The Criterion Collection, for those who aren't familiar, is an ever-expanding set of films both old and new, lovingly restored to the most pristine condition possible and presented with rich supplementary material. Basically: it's the best movies ever, presented in the best quality. The DVDs—gorgeous objects that they are—aren't cheap, and gaining access to masterpieces from cinematic luminaries like Kurosawa, Bergman, and Hitchcock to contemporary greats like Linklater, Fassbinder, and Cassavetes for just $8 a month is a staggering value. Just scroll through this list and let your eyes glaze over. Criterion says that supplementary materials will be coming to Hulu soon, and at this point, thanks to sponsors, all ads are up front so you can enjoy the movie without interruptions. It's sounding pretty sweet, and it might be just the content Hulu needs to stay relavent.
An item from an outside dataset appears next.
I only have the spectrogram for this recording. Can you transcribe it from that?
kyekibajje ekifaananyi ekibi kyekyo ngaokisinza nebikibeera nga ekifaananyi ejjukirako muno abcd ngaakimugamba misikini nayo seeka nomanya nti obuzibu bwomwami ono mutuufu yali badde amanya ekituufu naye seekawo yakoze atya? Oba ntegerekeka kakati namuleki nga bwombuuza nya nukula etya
A year ago, say, when people were devouring episodes 30 Rock and the Daily Show like sumo wrestlers at an all you can eat buffet, Hulu seemed like an inevitably major player in the future of digital video. The prospect of a glorious, all-encompassing Hulu subscription service hung in the horizon. They had that funny superbowl commercial with Alec Baldwin. Times were good.
But since then Hulu's faltered a bit. Some favorite titles were yanked from the offerings. The subscription service was too expensive and not expansive enough. And all the while, Netflix doggedly expanded their Instant Watch library, quietly but significantly restructuring themselves as a streaming video powerhouse who also would mail you a DVD or Blu-ray if you wanted them to.
For people who love movies, though, the complete Criterion Collection is reason enough to reconsider Hulu. It's a gamble—it remains to be seen if the draw of some 800 cinematic masterpieces is enough to get people to join on—but in terms of bringing great works of art into the digital age, it's certainly an admirable start.
[ Source: Criterion via Gizmodo]